More than 20,000 gathered on Saturday in Srebrenica to bury newly identified victims of the massacre there. Fourteen years after some 8,000 Muslim men and boys died, experts are still working to identify all the remains.
Bosnian Muslim women weep beside the coffins of Srebrenica victims during the funeral ceremony
A mass funeral ceremony was held just outside the eastern Bosnian town of Srebrenica on Saturday in a ritual that has been repeated on this date for the past six years.
More than 20,000 gathered for the burial of 534 newly identified victims on the 14th anniversary of the wartime massacre in the Bosnian town.
The victims' caskets were carried by mourners from hand to hand to their graves following a prayer at a cemetery just outside the eastern town.
Those buried Saturday were just some of victims of the estimated 8,000 Muslim men and boys who were victims of the Srebrenica massacre of July 1995. They were killed by members of the Bosnian Serb army under the command of Ratko Mladic, an indicted war criminal, as well as irregular Serbian units.
Memorial at the Srebrenica-Potocari massacre site
The remains of those buried on Saturday were identified by investigators over the past year. It is a painstaking process, involving broken bodies and multiple mass graves, DNA matching and loved ones who are seeking any kind of solace they can get, even 14 years after the world learned of the shocking events of that summer.
"The genocide was so horrific, it is difficult for me to find words to do it justice," said Zumra Sehomerovic, a member of one of the groups formed after the war to make sure those killed in 1995 get a proper burial.
"This worst genocide since the second world war was committed in full view, for the entire world to see," she added. "Everyone could observe what happened here."
Memories of loved ones
On Saturday, tens of thousands of Bosnian Muslims paid tribute to victims of the massacre. National radio reported that thousands of people boarded buses and cars to head to the eastern town for the commemoration ceremony.
Munevera Begic, whose father Hajrudin is among the newly buried victims, is still haunted by the memory of the last time she saw him. "I was 14 then. He was holding my hand and then they separated us. I still see that picture of him being taken away," she said through tears. "He did not live to see any of his grandchildren."

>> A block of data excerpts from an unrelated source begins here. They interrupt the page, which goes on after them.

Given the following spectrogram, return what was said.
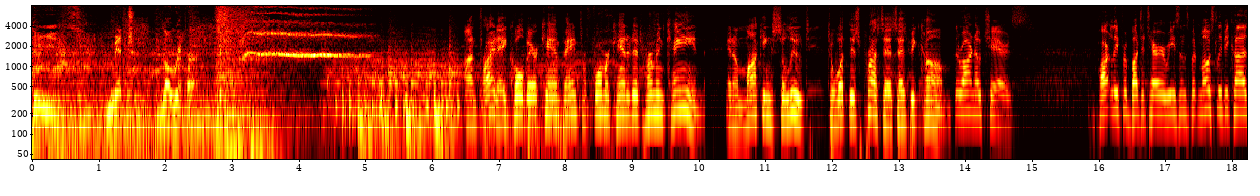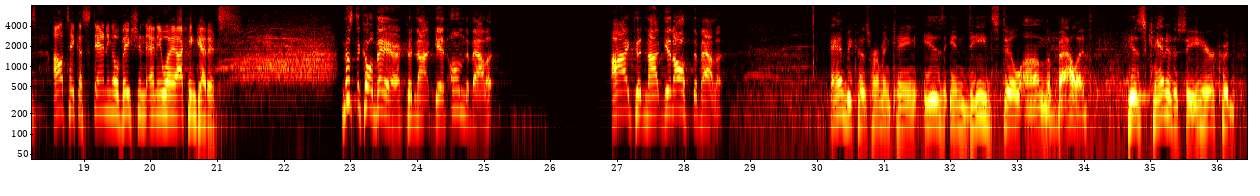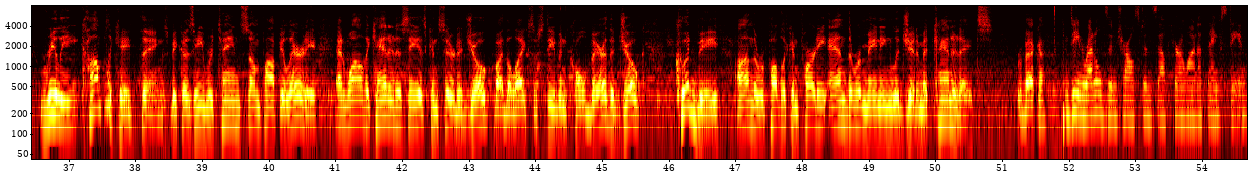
He's Mitt the Ripper. On Friday, Colbert campaigned for former candidate Herman Cain in a mocking salute to what this process has become. There are no chairs. Partly for budgetary reasons, but mostly because I'll take a standing ovation any way I can get it. Mr. Colbert could not get on the ballot. I could not get off the ballot. And because Herman Cain is indeed still on the ballot, his candidacy here could really complicate things because he retains some popularity. And while the candidacy is considered a joke by the likes of Stephen Colbert, the joke could be on the Republican Party and the remaining legitimate candidates. Rebecca? Dean Reynolds in Charleston, South Carolina. Thanks, Dean.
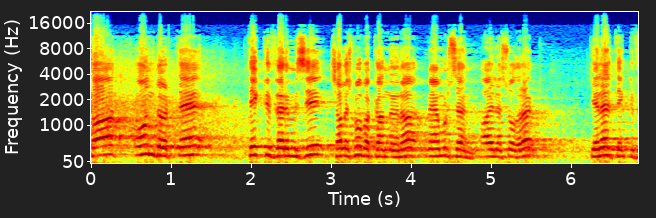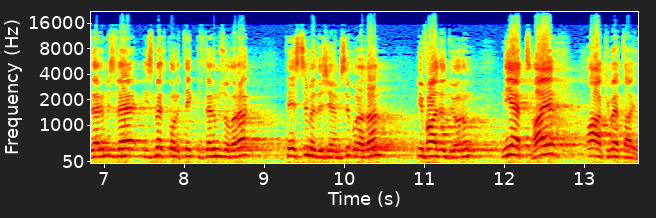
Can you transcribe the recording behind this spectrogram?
Saat 14'te tekliflerimizi Çalışma Bakanlığı'na Memur Sen ailesi olarak genel tekliflerimiz ve hizmet konu tekliflerimiz olarak teslim edeceğimizi buradan ifade ediyorum. Niyet hayır, akıbet hayır.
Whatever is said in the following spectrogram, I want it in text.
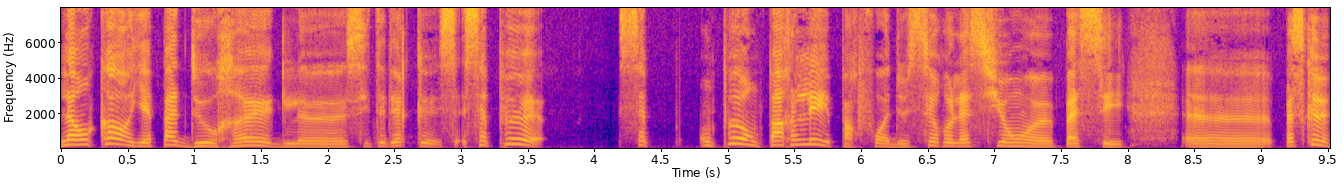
là encore, il n'y a pas de règle. C'est-à-dire que ça peut, on peut en parler parfois de ces relations euh, passées, Euh, parce que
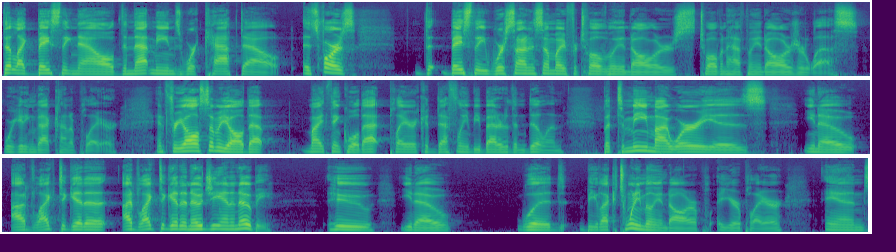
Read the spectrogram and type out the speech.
that like basically now then that means we're capped out as far as the, basically we're signing somebody for 12 million dollars 12 and a half million dollars or less. We're getting that kind of player. And for y'all some of y'all that might think well that player could definitely be better than dillon. But to me my worry is you know i'd like to get a i'd like to get an og Anunoby who you know would be like a 20 million dollar a year player. And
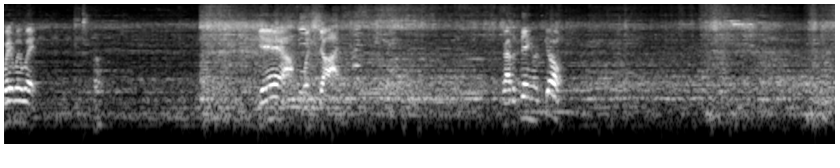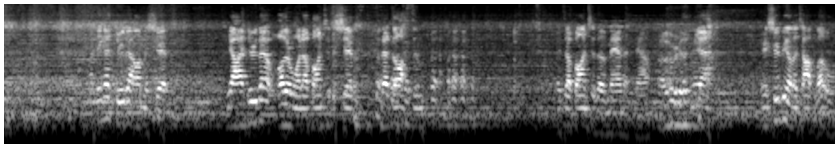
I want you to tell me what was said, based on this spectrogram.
Wait, wait, wait. Huh? Yeah! One shot. Grab the thing, let's go. I think I threw that on the ship. Yeah, I threw that other one up onto the ship. That's awesome. It's up onto the mammoth now. Oh, really? Yeah. It should be on the top level.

Hatidza Mehmedovic, who is in her late 60s, is still searching for her son's remains.
"Beside the whole tragedy we have gone through we should be happy when we find the bones of our child. I was not that lucky," Mehmedovic said.

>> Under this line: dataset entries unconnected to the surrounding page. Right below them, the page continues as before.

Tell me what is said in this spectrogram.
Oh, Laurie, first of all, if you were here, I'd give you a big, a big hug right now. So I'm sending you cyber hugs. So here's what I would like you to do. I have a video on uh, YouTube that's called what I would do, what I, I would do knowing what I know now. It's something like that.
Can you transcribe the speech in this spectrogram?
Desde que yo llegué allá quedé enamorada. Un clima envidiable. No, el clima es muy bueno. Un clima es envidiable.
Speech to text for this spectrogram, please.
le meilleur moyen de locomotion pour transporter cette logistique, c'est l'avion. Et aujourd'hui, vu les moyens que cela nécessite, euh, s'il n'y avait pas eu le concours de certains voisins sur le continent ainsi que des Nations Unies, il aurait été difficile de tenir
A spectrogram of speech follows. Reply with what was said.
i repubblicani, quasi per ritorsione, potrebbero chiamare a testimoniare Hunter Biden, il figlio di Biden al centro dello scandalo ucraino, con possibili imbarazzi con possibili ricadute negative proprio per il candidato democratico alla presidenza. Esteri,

Former base, now memorial
The site of the massacre is now the Srebrenica-Potocari Memorial and Cemetery. Part of the site is an old warehouse, which in 1995 was part of a base for around 400 Dutch peacekeepers. They were stationed there after the international body declared Srebrenica a "safe area" in 1993.
Now it houses a display of portraits of some of the victims, with short biographies in both Bosnian and English. Visitors can also watch a short film documenting the massacre.
Bosnian Muslim women sit at the Potocari cemetery
Amra Begic does not need a film to remember the massacre; she lives with it every day, having lost both her father and her grandfather in the slaughter.
Witnesses have described how after shooting the victims, the perpetrators checked the bodies to see if they were really dead. If not, they finished the job with a single shot to the head. That is how Begic's father met his end.
"When they finished identification of my father, they said that it was a bullet straight to the head," she said. "The most horrible thing is that I was thinking that I was sorry because he was alive five minutes longer, so he suffered a lot."
The International Commission of Missing Persons has six facilities in Bosnia and Herzegovina where work continues to identify the remains of the victims of the country's bloody 1992-95 war.
At the Lukavac Re-association Center mortuary outside of Tuzla, they are still trying to identify the remains of people who were moved from the original mass graves used in the massacre, to so-called secondary mass graves.
Gravestones at the Srebrenica-Potocari massacre site
Because heavy machinery was used to do this, the remains of many bodies were broken up. Sometimes different parts ended up in different graves.
Just a few kilometers down the road in Tuzla, investigators at another office enter DNA data from victims into computers which look for matches with DNA samples provided by family members. Often, only parts of a particular victim are identified with any certainty. The family is then given the option of burying those remains, or waiting in the hope that investigators will find more.
Many of the bodies that were buried at the cemetery outside of Srebrenica on Saturday are incomplete. But the families clearly hope that the funeral will help ease the pain, ever so slightly.
Still, one question nags at even those who have already buried their dead. Why wasn’t the UN-designated safe area actually safe? Why couldn't 400 Dutch peacekeepers with United Nations backing prevent a mass slaughter?
"They didn’t do anything," said Begic. "If someone knows why they didn’t do anything, please explain to us. It is very hard to live with everything. We are still somewhere in 1995."
Author: Chuck Penfold/rb
Editor: Kyle James